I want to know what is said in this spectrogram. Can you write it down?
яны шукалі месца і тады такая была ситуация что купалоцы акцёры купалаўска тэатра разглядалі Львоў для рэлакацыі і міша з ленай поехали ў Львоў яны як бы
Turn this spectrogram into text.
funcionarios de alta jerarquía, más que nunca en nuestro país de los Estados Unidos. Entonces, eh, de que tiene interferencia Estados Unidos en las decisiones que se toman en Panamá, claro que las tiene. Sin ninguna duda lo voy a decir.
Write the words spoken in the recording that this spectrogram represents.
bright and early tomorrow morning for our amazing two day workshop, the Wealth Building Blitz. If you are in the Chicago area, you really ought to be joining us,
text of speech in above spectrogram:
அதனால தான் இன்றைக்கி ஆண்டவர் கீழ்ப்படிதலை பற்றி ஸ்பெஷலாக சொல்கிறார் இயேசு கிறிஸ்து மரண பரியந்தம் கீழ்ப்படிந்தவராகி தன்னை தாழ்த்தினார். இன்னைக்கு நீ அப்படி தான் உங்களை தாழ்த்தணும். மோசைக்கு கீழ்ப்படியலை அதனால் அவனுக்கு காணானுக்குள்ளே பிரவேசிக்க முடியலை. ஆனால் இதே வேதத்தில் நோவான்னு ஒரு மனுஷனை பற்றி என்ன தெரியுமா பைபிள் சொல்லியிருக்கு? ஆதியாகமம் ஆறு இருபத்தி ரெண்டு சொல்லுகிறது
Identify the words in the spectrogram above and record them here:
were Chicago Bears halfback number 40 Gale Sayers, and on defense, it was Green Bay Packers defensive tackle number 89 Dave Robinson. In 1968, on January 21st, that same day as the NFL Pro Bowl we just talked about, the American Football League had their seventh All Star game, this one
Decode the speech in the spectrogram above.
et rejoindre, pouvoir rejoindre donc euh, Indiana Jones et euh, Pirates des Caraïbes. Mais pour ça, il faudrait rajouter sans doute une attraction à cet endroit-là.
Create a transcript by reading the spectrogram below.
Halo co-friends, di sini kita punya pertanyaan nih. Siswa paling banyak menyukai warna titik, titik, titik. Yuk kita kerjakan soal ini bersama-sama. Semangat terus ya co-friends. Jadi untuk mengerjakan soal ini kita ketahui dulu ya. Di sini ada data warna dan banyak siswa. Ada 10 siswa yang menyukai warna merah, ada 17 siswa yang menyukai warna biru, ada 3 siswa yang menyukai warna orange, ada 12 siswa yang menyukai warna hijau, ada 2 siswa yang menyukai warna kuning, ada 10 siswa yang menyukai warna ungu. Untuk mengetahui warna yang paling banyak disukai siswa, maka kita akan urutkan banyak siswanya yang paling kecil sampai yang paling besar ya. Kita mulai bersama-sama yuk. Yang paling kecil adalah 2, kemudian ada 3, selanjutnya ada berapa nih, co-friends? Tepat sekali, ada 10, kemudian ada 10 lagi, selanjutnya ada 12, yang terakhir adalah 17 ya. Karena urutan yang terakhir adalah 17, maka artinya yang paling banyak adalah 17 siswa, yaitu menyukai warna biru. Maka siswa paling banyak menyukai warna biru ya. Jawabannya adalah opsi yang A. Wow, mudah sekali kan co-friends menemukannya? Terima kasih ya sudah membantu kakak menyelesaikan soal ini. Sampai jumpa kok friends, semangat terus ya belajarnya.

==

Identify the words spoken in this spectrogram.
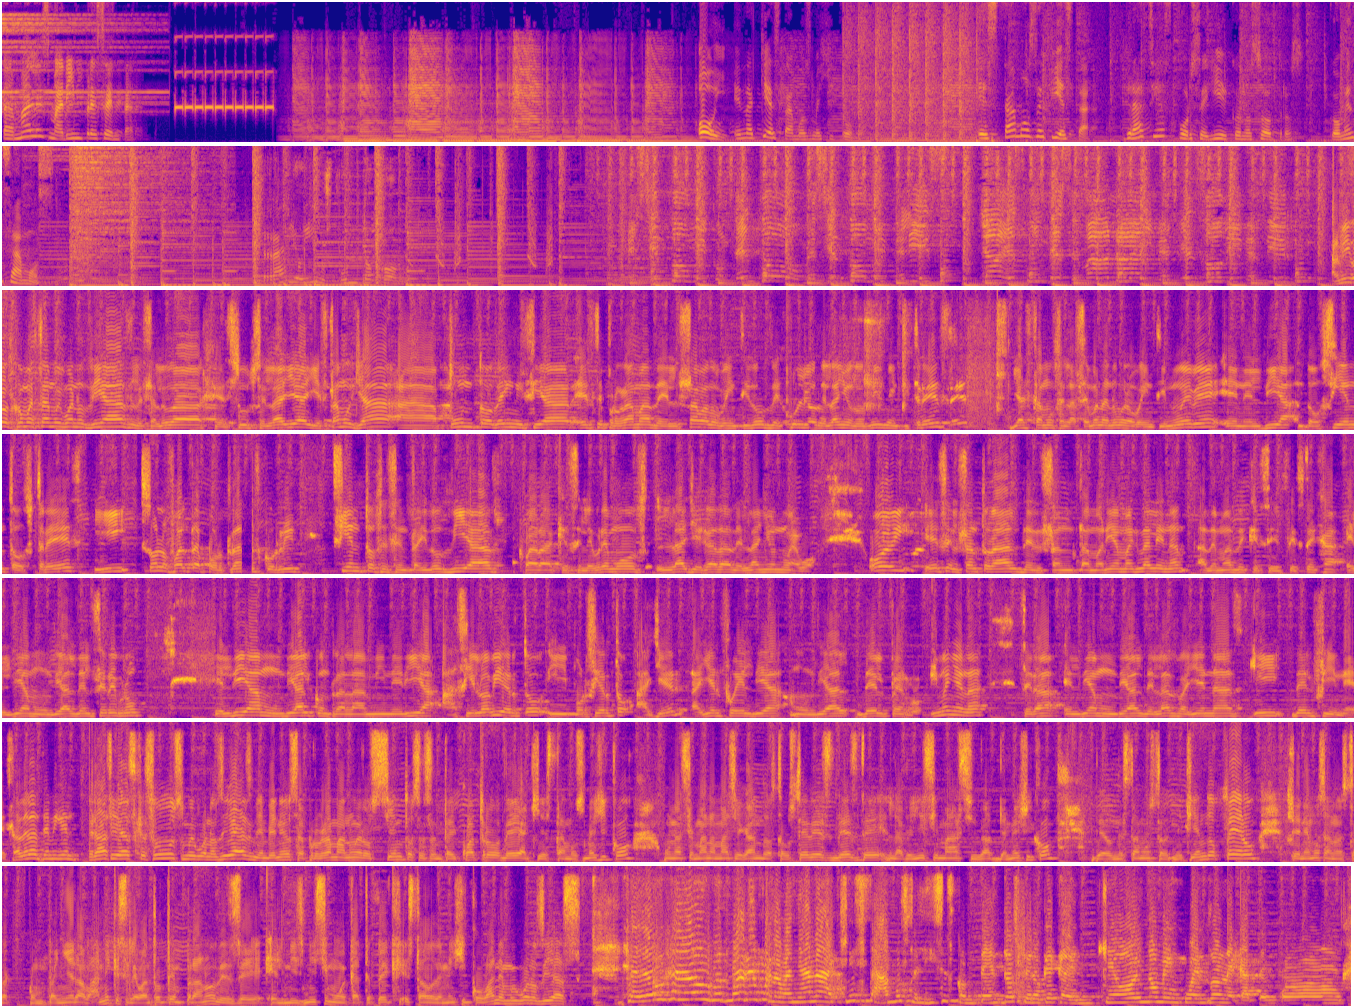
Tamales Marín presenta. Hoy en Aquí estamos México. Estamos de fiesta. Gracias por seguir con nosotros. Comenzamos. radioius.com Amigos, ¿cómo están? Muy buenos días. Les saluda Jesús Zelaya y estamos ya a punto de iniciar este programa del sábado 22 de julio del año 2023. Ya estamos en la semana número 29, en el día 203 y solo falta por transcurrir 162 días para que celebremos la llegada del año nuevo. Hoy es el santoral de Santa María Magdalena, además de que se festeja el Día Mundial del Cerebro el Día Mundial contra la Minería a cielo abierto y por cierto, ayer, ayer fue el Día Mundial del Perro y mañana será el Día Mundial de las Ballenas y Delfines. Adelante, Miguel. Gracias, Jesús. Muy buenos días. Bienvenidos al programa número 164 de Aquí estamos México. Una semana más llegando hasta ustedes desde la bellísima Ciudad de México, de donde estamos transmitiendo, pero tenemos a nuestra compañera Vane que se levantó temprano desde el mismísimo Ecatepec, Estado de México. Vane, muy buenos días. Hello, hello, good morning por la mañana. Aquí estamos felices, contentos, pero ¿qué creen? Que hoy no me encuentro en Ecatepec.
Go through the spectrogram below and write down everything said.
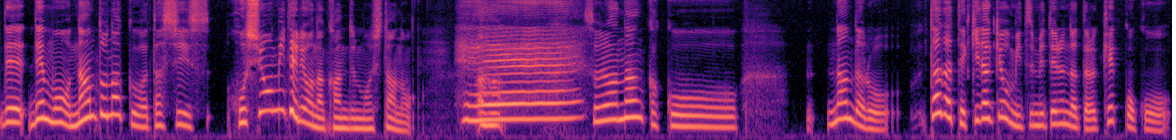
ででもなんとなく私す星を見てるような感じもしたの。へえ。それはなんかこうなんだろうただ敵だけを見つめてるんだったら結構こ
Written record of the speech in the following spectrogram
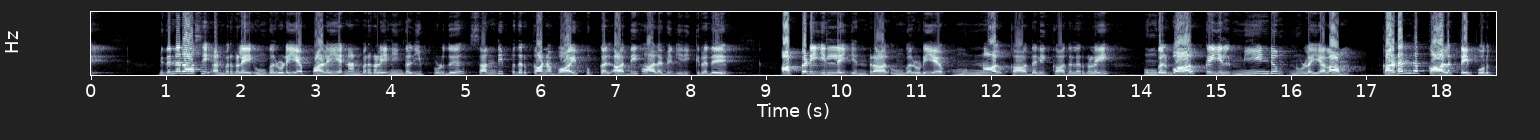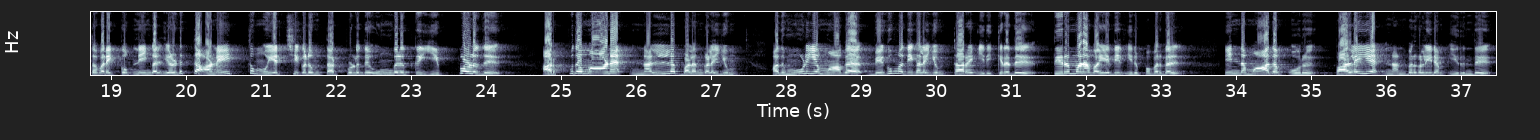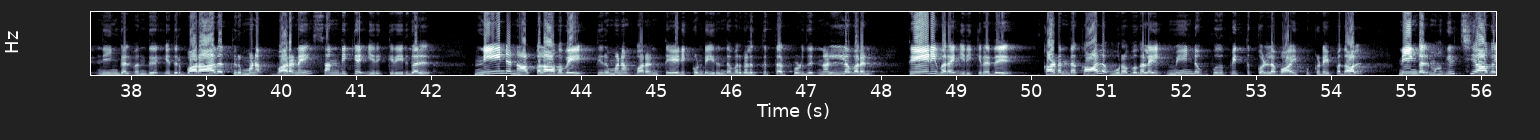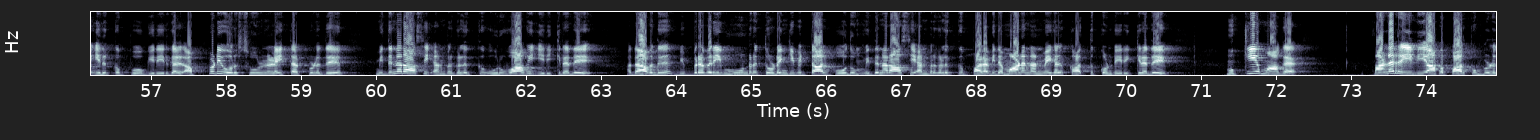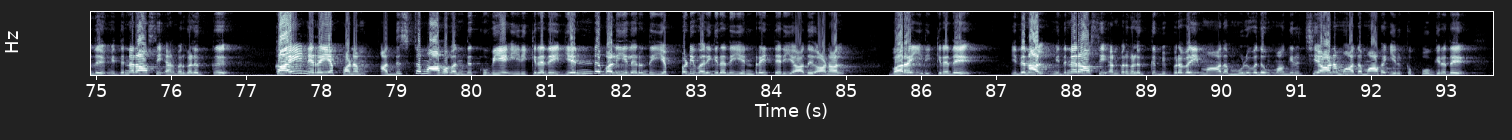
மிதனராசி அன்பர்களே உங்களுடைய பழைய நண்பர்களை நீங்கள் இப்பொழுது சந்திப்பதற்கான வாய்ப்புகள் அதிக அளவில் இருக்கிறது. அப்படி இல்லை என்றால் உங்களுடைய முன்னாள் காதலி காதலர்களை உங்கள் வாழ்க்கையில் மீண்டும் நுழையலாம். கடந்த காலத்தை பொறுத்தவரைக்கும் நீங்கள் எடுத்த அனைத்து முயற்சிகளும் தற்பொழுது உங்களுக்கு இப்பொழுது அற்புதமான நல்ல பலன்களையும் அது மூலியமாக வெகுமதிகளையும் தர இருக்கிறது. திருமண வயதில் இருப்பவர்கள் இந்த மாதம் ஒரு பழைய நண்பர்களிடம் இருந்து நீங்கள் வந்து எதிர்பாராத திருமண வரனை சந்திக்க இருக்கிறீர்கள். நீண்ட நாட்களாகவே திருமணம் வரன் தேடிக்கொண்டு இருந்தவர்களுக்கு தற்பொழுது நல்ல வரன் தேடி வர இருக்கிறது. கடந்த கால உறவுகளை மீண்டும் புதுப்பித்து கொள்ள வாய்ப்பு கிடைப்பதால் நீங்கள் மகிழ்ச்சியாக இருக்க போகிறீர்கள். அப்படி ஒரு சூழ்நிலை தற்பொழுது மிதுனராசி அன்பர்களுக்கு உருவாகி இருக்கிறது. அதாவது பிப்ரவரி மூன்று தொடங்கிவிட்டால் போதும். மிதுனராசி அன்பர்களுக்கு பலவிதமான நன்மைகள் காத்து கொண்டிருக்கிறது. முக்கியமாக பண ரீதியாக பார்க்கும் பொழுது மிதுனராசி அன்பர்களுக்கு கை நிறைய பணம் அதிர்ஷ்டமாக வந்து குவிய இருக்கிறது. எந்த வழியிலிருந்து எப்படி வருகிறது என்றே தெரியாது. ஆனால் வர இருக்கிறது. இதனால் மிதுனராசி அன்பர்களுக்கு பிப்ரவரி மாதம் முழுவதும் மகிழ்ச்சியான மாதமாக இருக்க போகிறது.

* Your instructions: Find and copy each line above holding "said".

* Exercise output:
I want to know what is said in this spectrogram. Can you write it down?
Go through the spectrogram below and write down everything said.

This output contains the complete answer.